WHAT TO WORK ON
Below is a block of records; reproduce all of them exactly and leave out any pictures.

Data items
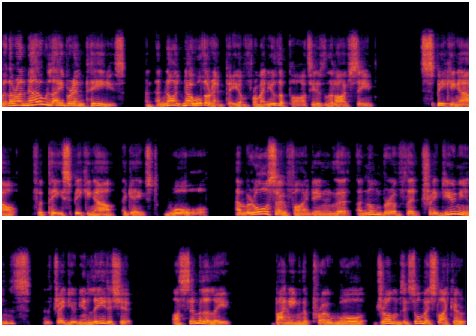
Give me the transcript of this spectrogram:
But there are no Labour MPs and, and no, no other MP um, from any other party that I've seen speaking out for peace, speaking out against war. And we're also finding that a number of the trade unions, the trade union leadership, are similarly banging the pro war drums. It's almost like a,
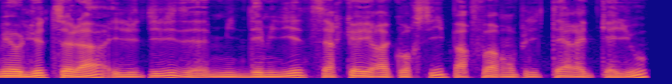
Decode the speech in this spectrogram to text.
Mais au lieu de cela, il utilise des milliers de cercueils raccourcis, parfois remplis de terre et de cailloux,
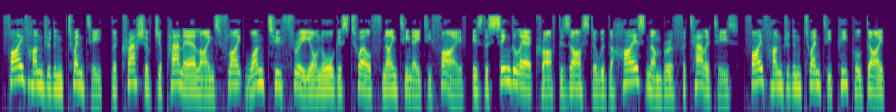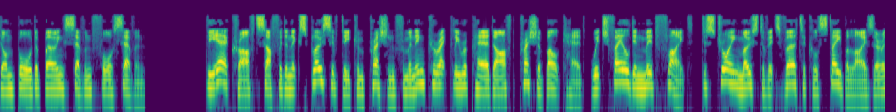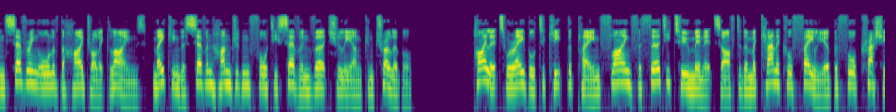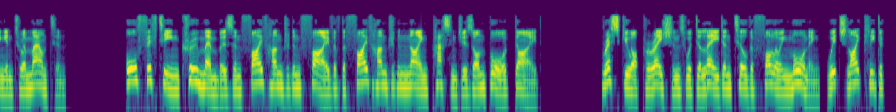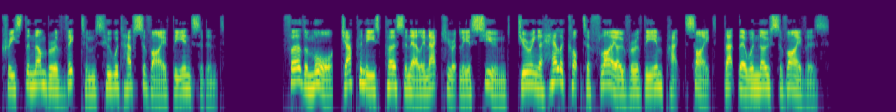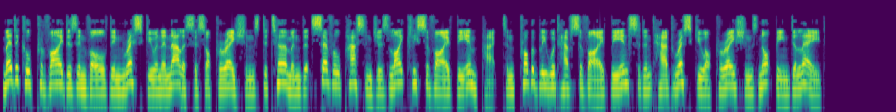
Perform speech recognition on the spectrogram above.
520, the crash of Japan Airlines Flight 123 on August 12, 1985, is the single aircraft disaster with the highest number of fatalities, 520 people died on board a Boeing 747. The aircraft suffered an explosive decompression from an incorrectly repaired aft pressure bulkhead, which failed in mid-flight, destroying most of its vertical stabilizer and severing all of the hydraulic lines, making the 747 virtually uncontrollable. Pilots were able to keep the plane flying for 32 minutes after the mechanical failure before crashing into a mountain. All 15 crew members and 505 of the 509 passengers on board died. Rescue operations were delayed until the following morning, which likely decreased the number of victims who would have survived the incident. Furthermore, Japanese personnel inaccurately assumed, during a helicopter flyover of the impact site, that there were no survivors. Medical providers involved in rescue and analysis operations determined that several passengers likely survived the impact and probably would have survived the incident had rescue operations not been delayed.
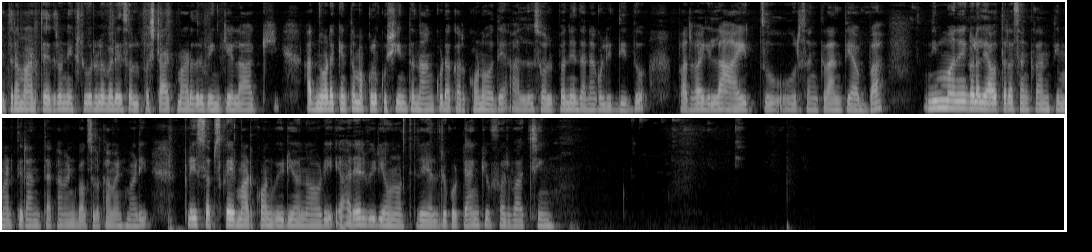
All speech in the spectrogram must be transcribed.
ಈ ಥರ ಮಾಡ್ತಾಯಿದ್ರು ನೆಕ್ಸ್ಟ್ ಊರೊಳಗಡೆ ಸ್ವಲ್ಪ ಸ್ಟಾರ್ಟ್ ಮಾಡಿದ್ರು ಬೆಂಕಿ ಎಲ್ಲ ಹಾಕಿ. ಅದು ನೋಡೋಕ್ಕಿಂತ ಮಕ್ಕಳು ಖುಷಿ ಅಂತ ನಾನು ಕೂಡ ಕರ್ಕೊಂಡು ಹೋದೆ. ಅಲ್ಲೂ ಸ್ವಲ್ಪನೇ ದನಗಳಿದ್ದಿದ್ದು ಪರವಾಗಿಲ್ಲ, ಆಯಿತು ಊರು ಸಂಕ್ರಾಂತಿ ಹಬ್ಬ. ನಿಮ್ಮ ಮನೆಗಳಲ್ಲಿ ಯಾವ ಥರ ಸಂಕ್ರಾಂತಿ ಮಾಡ್ತೀರಾ ಅಂತ ಕಮೆಂಟ್ ಬಾಕ್ಸಲ್ಲಿ ಕಮೆಂಟ್ ಮಾಡಿ. ಪ್ಲೀಸ್ ಸಬ್ಸ್ಕ್ರೈಬ್ ಮಾಡ್ಕೊಂಡು ವೀಡಿಯೋ ನೋಡಿ. ಯಾರ್ಯಾರು ವೀಡಿಯೋ ನೋಡ್ತಿದ್ರೆ ಎಲ್ರಿಗೂ ಥ್ಯಾಂಕ್ ಯು ಫಾರ್ ವಾಚಿಂಗ್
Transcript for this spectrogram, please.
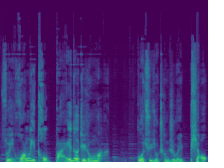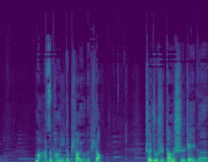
所以黄里透白的这种马，过去就称之为瓢，马字旁一个票友的票，这就是当时这个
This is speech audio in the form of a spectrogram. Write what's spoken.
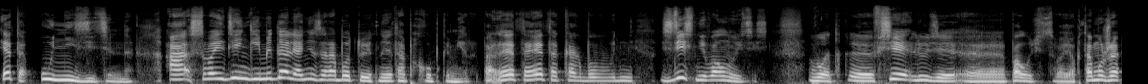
это унизительно. А свои деньги и медали они заработают на этапах Кубка мира. Это, это как бы... Здесь не волнуйтесь. Вот. Все люди э, получат свое. К тому же,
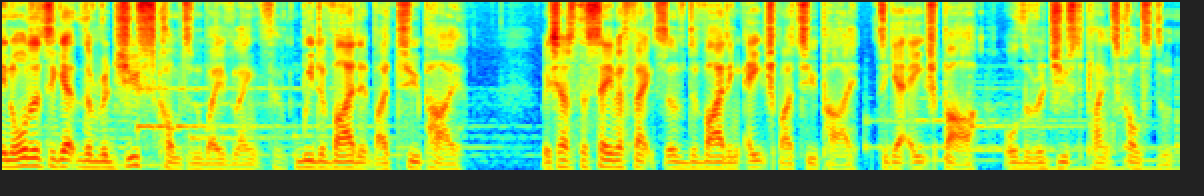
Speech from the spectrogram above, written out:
In order to get the reduced Compton wavelength, we divide it by 2 pi, which has the same effects of dividing h by 2 pi to get h bar, or the reduced Planck's constant.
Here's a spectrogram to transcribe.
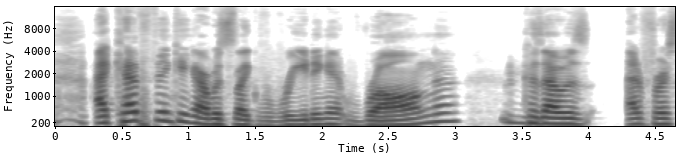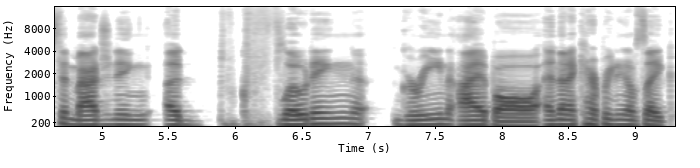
I kept thinking I was like reading it wrong because I was at first imagining a floating green eyeball, and then I kept reading. I was like,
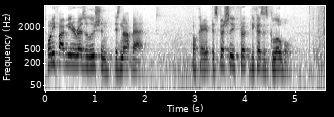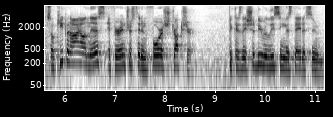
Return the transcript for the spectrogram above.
25 meter resolution is not bad. Okay, especially for, because it's global. So keep an eye on this if you're interested in forest structure because they should be releasing this data soon.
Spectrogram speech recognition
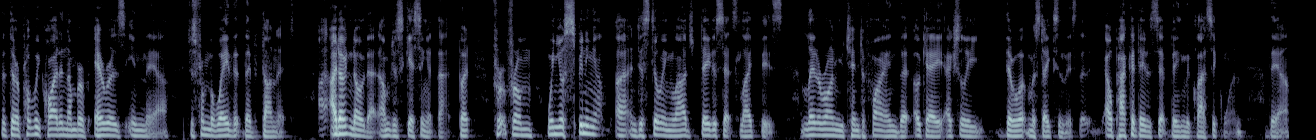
that there are probably quite a number of errors in there just from the way that they've done it. I, I don't know that. I'm just guessing at that. But for, from when you're spinning up uh, and distilling large data sets like this, later on you tend to find that, okay, actually there were mistakes in this. The alpaca data set being the classic one there.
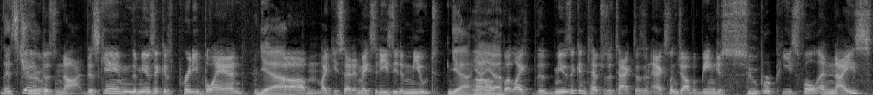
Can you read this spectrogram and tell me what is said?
This That's game true. does not. This game, the music is pretty bland. Yeah. Um, like you said, it makes it easy to mute. Yeah, yeah, Uh, yeah. But like the music in Tetris Attack does an excellent job of being just super peaceful and nice,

ANSWER SECTION
Give me the transcript of this spectrogram:
But there are no Labour MPs and, and no, no other MP um, from any other party that I've seen speaking out for peace, speaking out against war. And we're also finding that a number of the trade unions, the trade union leadership, are similarly banging the pro war drums. It's almost like a,
Decode the speech in this spectrogram to text.
Mais au lieu de cela, il utilise des milliers de cercueils raccourcis, parfois remplis de terre et de cailloux,
Perform speech recognition on the spectrogram above.
520, the crash of Japan Airlines Flight 123 on August 12, 1985, is the single aircraft disaster with the highest number of fatalities, 520 people died on board a Boeing 747. The aircraft suffered an explosive decompression from an incorrectly repaired aft pressure bulkhead, which failed in mid-flight, destroying most of its vertical stabilizer and severing all of the hydraulic lines, making the 747 virtually uncontrollable. Pilots were able to keep the plane flying for 32 minutes after the mechanical failure before crashing into a mountain. All 15 crew members and 505 of the 509 passengers on board died. Rescue operations were delayed until the following morning, which likely decreased the number of victims who would have survived the incident. Furthermore, Japanese personnel inaccurately assumed, during a helicopter flyover of the impact site, that there were no survivors. Medical providers involved in rescue and analysis operations determined that several passengers likely survived the impact and probably would have survived the incident had rescue operations not been delayed.
All speech in the spectrogram must be transcribed.
ಈ ಥರ ಮಾಡ್ತಾಯಿದ್ರು ನೆಕ್ಸ್ಟ್ ಊರೊಳಗಡೆ ಸ್ವಲ್ಪ ಸ್ಟಾರ್ಟ್ ಮಾಡಿದ್ರು ಬೆಂಕಿ ಎಲ್ಲ ಹಾಕಿ. ಅದು ನೋಡೋಕ್ಕಿಂತ ಮಕ್ಕಳು ಖುಷಿ ಅಂತ ನಾನು ಕೂಡ ಕರ್ಕೊಂಡು ಹೋದೆ. ಅಲ್ಲೂ ಸ್ವಲ್ಪನೇ ದನಗಳಿದ್ದಿದ್ದು ಪರವಾಗಿಲ್ಲ, ಆಯಿತು ಊರು ಸಂಕ್ರಾಂತಿ ಹಬ್ಬ. ನಿಮ್ಮ ಮನೆಗಳಲ್ಲಿ ಯಾವ ಥರ ಸಂಕ್ರಾಂತಿ ಮಾಡ್ತೀರಾ ಅಂತ ಕಮೆಂಟ್ ಬಾಕ್ಸಲ್ಲಿ ಕಮೆಂಟ್ ಮಾಡಿ. ಪ್ಲೀಸ್ ಸಬ್ಸ್ಕ್ರೈಬ್ ಮಾಡ್ಕೊಂಡು ವೀಡಿಯೋ ನೋಡಿ. ಯಾರ್ಯಾರು ವೀಡಿಯೋ ನೋಡ್ತಿದ್ರೆ ಎಲ್ರಿಗೂ ಥ್ಯಾಂಕ್ ಯು ಫಾರ್ ವಾಚಿಂಗ್
Transcript for this spectrogram, please.
所以黄里透白的这种马，过去就称之为瓢，马字旁一个票友的票，这就是当时这个
This is speech audio in the form of a spectrogram. Write what's spoken.
это унизительно. А свои деньги и медали они заработают на этапах Кубка мира. Это, это как бы... Здесь не волнуйтесь. Вот. Все люди э, получат свое. К тому же,
Speech from the spectrogram above, written out:
In order to get the reduced Compton wavelength, we divide it by 2 pi, which has the same effects of dividing h by 2 pi to get h bar, or the reduced Planck's constant.
Here's a spectrogram to transcribe.
I kept thinking I was like reading it wrong because I was at first imagining a floating green eyeball, and then I kept reading. I was like,
Return the transcript for the spectrogram above.
25 meter resolution is not bad. Okay, especially for, because it's global. So keep an eye on this if you're interested in forest structure because they should be releasing this data soon.
Spectrogram speech recognition
that there are probably quite a number of errors in there just from the way that they've done it. I, I don't know that. I'm just guessing at that. But for, from when you're spinning up uh, and distilling large data sets like this, later on you tend to find that, okay, actually there were mistakes in this. The alpaca data set being the classic one there.
Can you read this spectrogram and tell me what is said?
This That's game true. does not. This game, the music is pretty bland. Yeah. Um, like you said, it makes it easy to mute. Yeah, yeah, Uh, yeah. But like the music in Tetris Attack does an excellent job of being just super peaceful and nice,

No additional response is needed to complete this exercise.